▶ _Input data_:
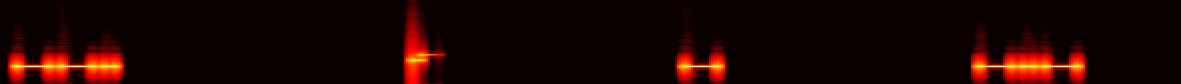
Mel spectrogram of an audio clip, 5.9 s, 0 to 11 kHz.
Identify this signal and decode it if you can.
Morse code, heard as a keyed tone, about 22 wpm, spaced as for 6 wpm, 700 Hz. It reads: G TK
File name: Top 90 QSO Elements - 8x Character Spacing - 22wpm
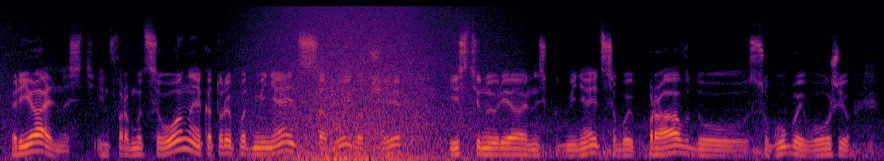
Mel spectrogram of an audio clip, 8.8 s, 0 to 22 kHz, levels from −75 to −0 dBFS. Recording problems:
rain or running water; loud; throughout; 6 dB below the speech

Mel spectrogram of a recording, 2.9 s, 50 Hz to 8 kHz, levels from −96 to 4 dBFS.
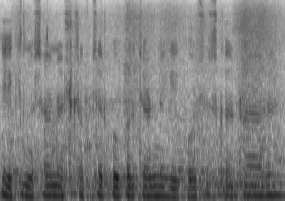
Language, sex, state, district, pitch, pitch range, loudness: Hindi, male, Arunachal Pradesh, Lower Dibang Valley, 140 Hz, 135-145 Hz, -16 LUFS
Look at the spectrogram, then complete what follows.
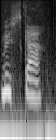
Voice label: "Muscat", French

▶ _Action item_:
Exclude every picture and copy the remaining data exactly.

▶ _Finished task_:
Mel spectrogram of an audio clip, 5.9 s, 0 to 11 kHz.
Identify this signal and decode it if you can.
Morse code, heard as a keyed tone, about 22 wpm, spaced as for 6 wpm, 700 Hz. It reads: G TK
File name: Top 90 QSO Elements - 8x Character Spacing - 22wpm
Mel spectrogram of an audio clip, 8.8 s, 0 to 22 kHz, levels from −75 to −0 dBFS. Recording problems:
rain or running water; loud; throughout; 6 dB below the speech

Mel spectrogram of a recording, 2.9 s, 50 Hz to 8 kHz, levels from −96 to 4 dBFS.
Language, sex, state, district, pitch, pitch range, loudness: Hindi, male, Arunachal Pradesh, Lower Dibang Valley, 140 Hz, 135-145 Hz, -16 LUFS
Look at the spectrogram, then complete what follows.
Voice label: "Muscat", French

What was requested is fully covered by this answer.